■ Exercise aim ■
Write the line that contains "Look at the" and each one after it, word for word, ending with the final line of the data.
--------------------------------
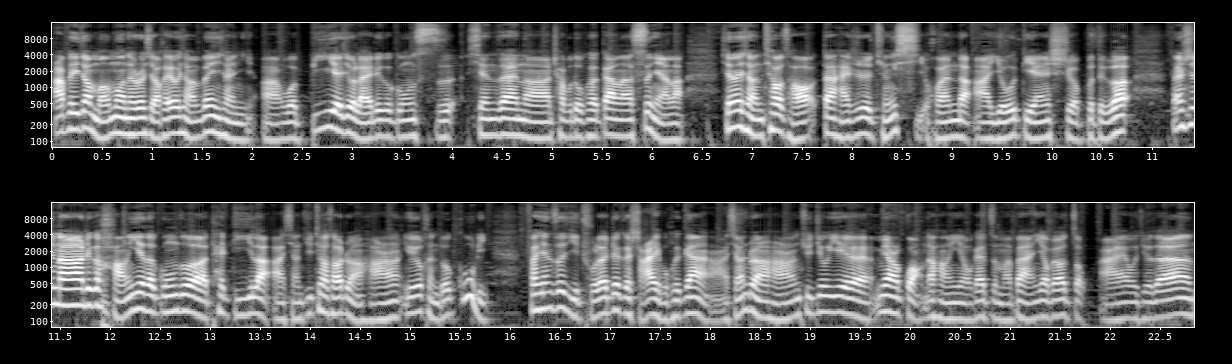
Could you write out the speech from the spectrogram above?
阿飞叫萌萌，他说小黑，我想问一下你啊，我毕业就来这个公司，现在呢差不多快干了四年了，现在想跳槽，但还是挺喜欢的啊，有点舍不得。但是呢，这个行业的工作太低了啊，想去跳槽转行又有很多顾虑，发现自己除了这个啥也不会干啊，想转行去就业面广的行业，我该怎么办？要不要走？哎，我觉得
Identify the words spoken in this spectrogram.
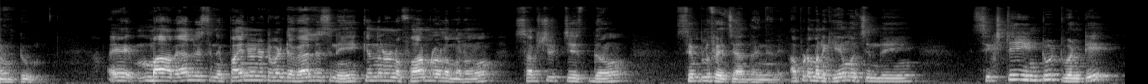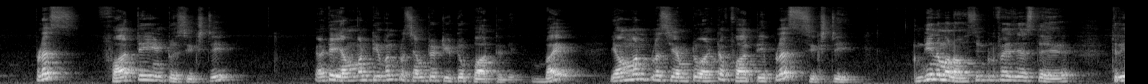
M two మా వాల్యూస్ని పైన ఉన్నటువంటి వాల్యూస్ని కింద ఉన్న ఫార్ములాలో మనం సబ్స్టిట్యూట్ చేద్దాం సింప్లిఫై చేద్దాం కానీ అప్పుడు మనకి ఏమొచ్చింది? Sixty into twenty plus forty into sixty అంటే M one T one plus M two T two part ఇది. By M one plus M two అంటే ఫార్టీ ప్లస్ సిక్స్టీ. దీన్ని మనం సింప్లిఫై చేస్తే three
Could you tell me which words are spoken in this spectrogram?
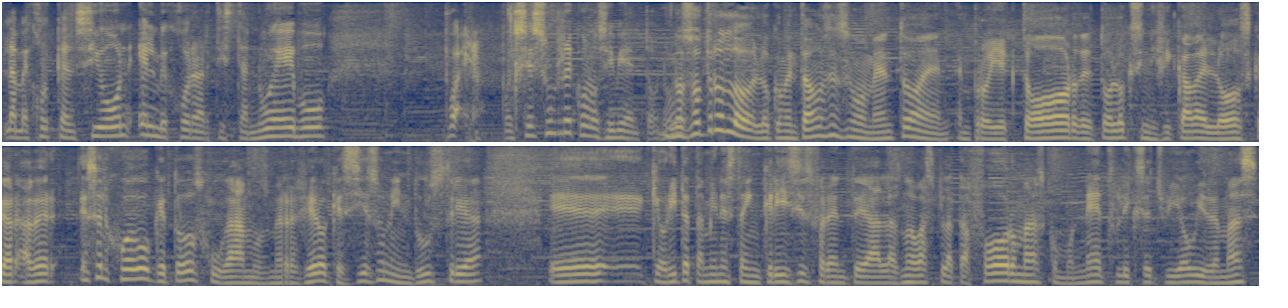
la mejor canción, el mejor artista nuevo. Bueno, pues es un reconocimiento, ¿no? Nosotros lo, lo comentamos en su momento en, Proyector, de todo lo que significaba el Oscar. A ver, es el juego que todos jugamos, me refiero a que sí es una industria eh, que ahorita también está en crisis frente a las nuevas plataformas como Netflix, HBO y demás.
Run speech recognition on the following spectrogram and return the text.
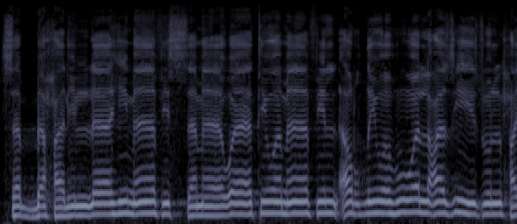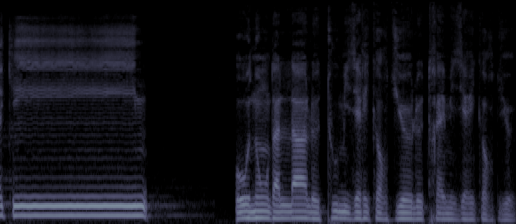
سبح لله ما في السماوات وما في الارض وهو العزيز الحكيم Au nom d'Allah, le tout miséricordieux, le très miséricordieux.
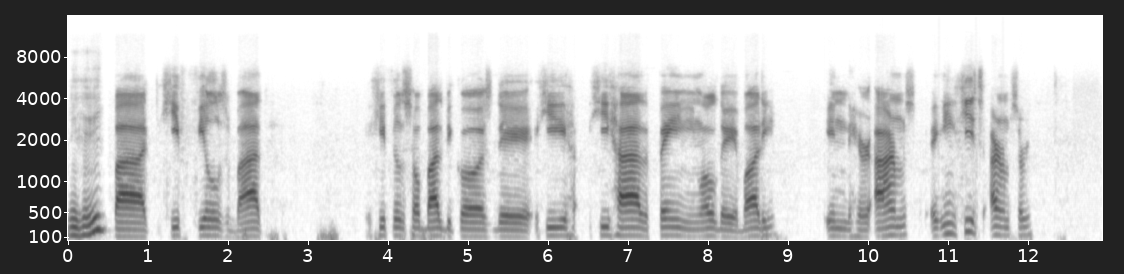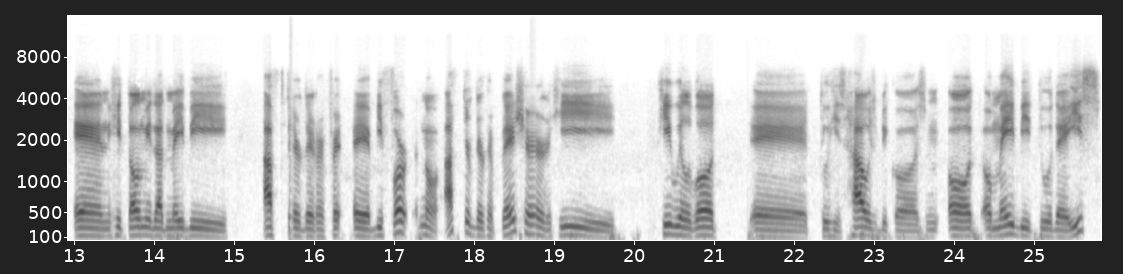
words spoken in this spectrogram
Mm-hmm. but he feels bad. He feels so bad because the he he had pain in all the body, in her arms, in his arms, sorry. And he told me that maybe after the uh, before no after the refresher he he will go uh, to his house because mm, or or maybe to the ISSS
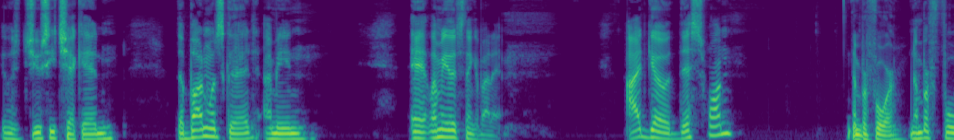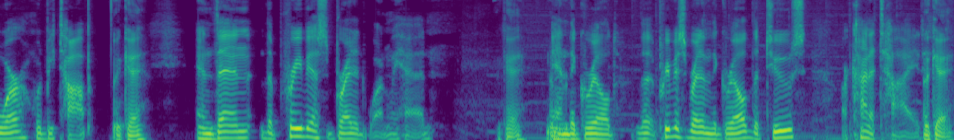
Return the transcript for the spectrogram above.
It was juicy chicken. The bun was good. I mean, eh, let me just think about it. I'd go this one. Number four. Number four would be top, Okay. And then the previous breaded one we had, Okay. And the grilled. The previous bread and the grilled, the twos are kind of tied, okay.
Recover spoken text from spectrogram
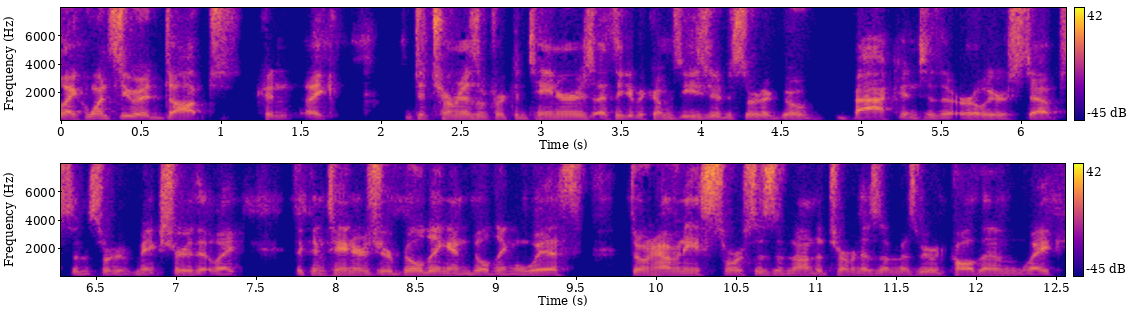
like once you adopt con- like determinism for containers, I think it becomes easier to sort of go back into the earlier steps and sort of make sure that like the containers you're building and building with don't have any sources of non-determinism, as we would call them, like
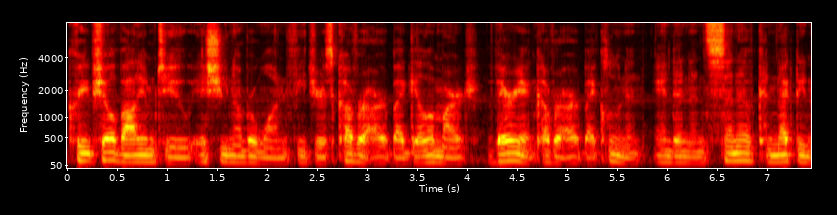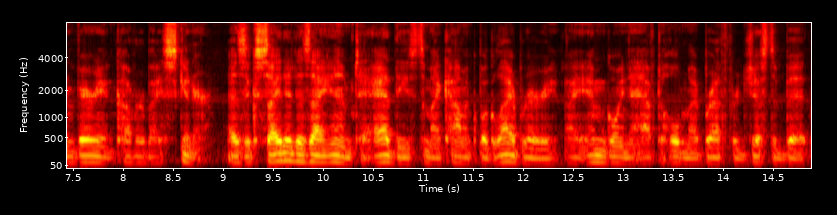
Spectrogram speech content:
Creepshow Volume 2, Issue Number 1 features cover art by Guillem March, variant cover art by Cloonan, and an incentive connecting variant cover by Skinner. As excited as I am to add these to my comic book library, I am going to have to hold my breath for just a bit.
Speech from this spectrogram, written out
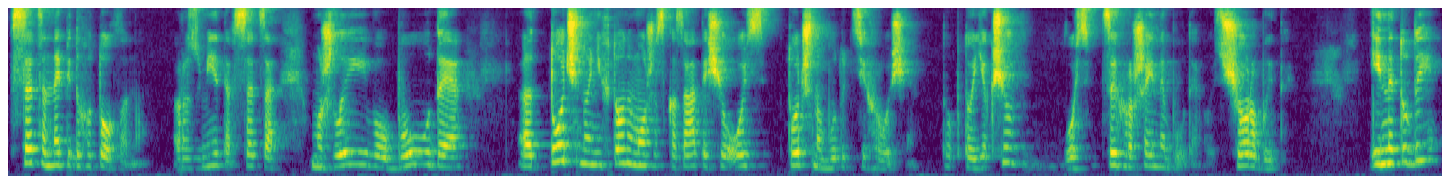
все це не підготовлено. Розумієте, все це можливо буде. Е, Точно ніхто не може сказати, що ось точно будуть ці гроші. Тобто, якщо ось цих грошей не буде, ось що робити? І не туди,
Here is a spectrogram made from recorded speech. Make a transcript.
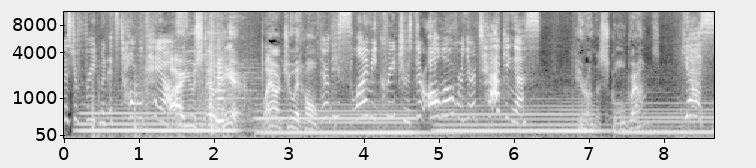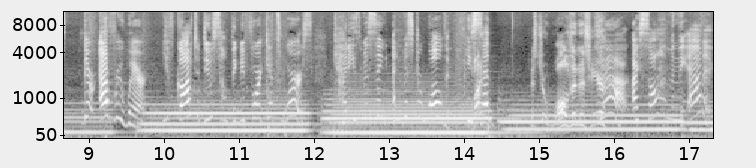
Mr. Friedman, it's total chaos. Why are you still here? Why aren't you at home? They're these slimy creatures. They're all over and they're attacking us. Here on the school grounds? Yes, they're everywhere. You've got to do something before it gets worse. Kenny's missing and Mr. Walden. He What? said, Mr. Walden is here? yeah, I saw him in the attic.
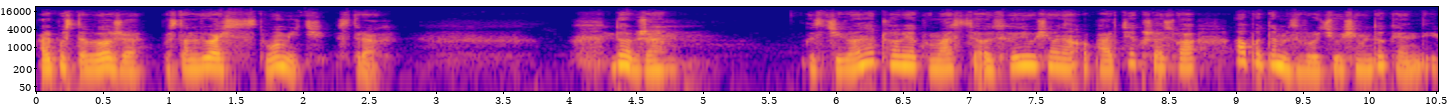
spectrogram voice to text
ale posta Boże, postanowiłaś stłumić strach. Dobrze. Zdziwiony człowiek w masce odchylił się na oparcie krzesła, a potem zwrócił się do Candy.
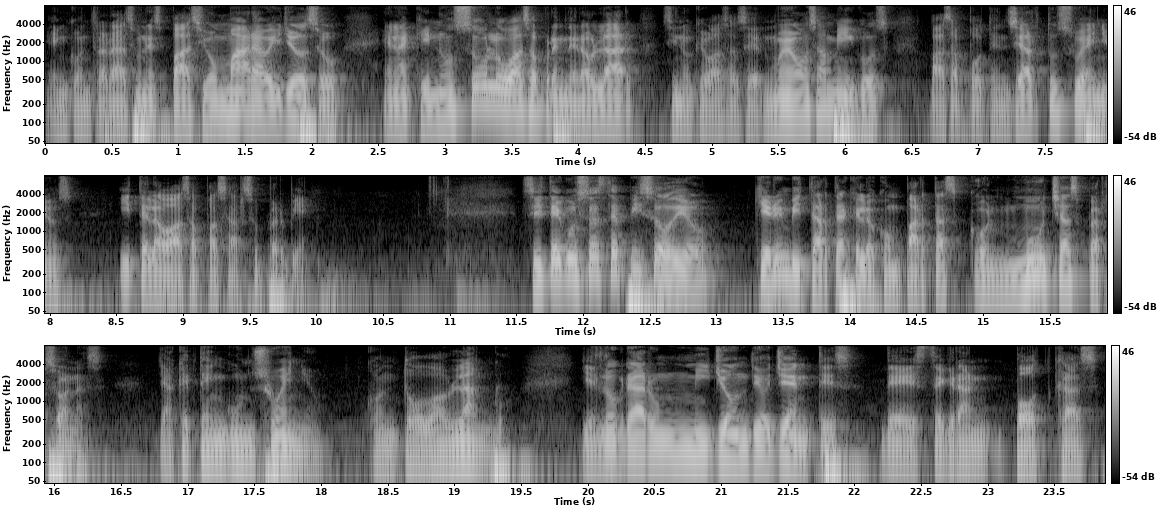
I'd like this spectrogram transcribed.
encontrarás un espacio maravilloso en la que no solo vas a aprender a hablar, sino que vas a hacer nuevos amigos, vas a potenciar tus sueños y te la vas a pasar súper bien. Si te gustó este episodio, quiero invitarte a que lo compartas con muchas personas, ya que tengo un sueño con todo hablando y es lograr un millón de oyentes de este gran podcast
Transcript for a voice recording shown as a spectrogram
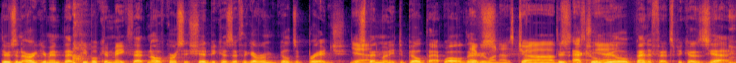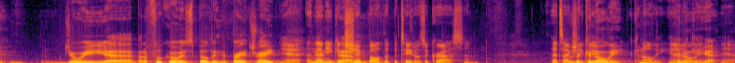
There's an argument that people can make that no, of course it should because if the government builds a bridge, you Yeah. spend money to build that. Well, there's, Everyone has jobs. there's actual Yeah. real benefits because yeah, Joey uh, Buttafuoco is building the bridge, right? Yeah, and then he can um, ship all the potatoes across, and that's The actually good. cannoli. Cannoli. Yeah, Cannoli, okay. yeah. yeah.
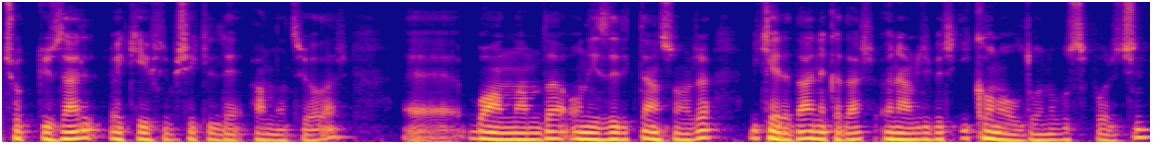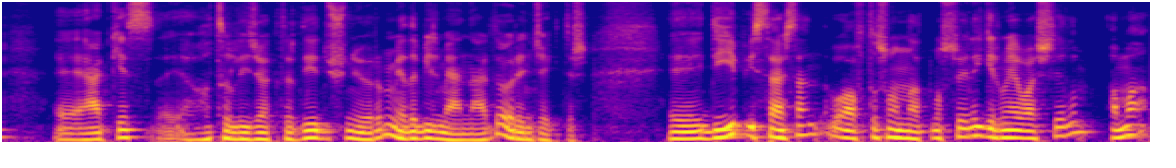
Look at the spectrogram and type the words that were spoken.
çok güzel ve keyifli bir şekilde anlatıyorlar. E, bu anlamda onu izledikten sonra bir kere daha ne kadar önemli bir ikon olduğunu bu spor için e, herkes hatırlayacaktır diye düşünüyorum ya da bilmeyenler de öğrenecektir. Deyip istersen bu hafta sonunun atmosferine girmeye başlayalım ama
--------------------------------
■ Result of the task ■
Look at the spectrogram and type the words that were spoken.
çok güzel ve keyifli bir şekilde anlatıyorlar. E, bu anlamda onu izledikten sonra bir kere daha ne kadar önemli bir ikon olduğunu bu spor için e, herkes hatırlayacaktır diye düşünüyorum ya da bilmeyenler de öğrenecektir. Deyip istersen bu hafta sonunun atmosferine girmeye başlayalım ama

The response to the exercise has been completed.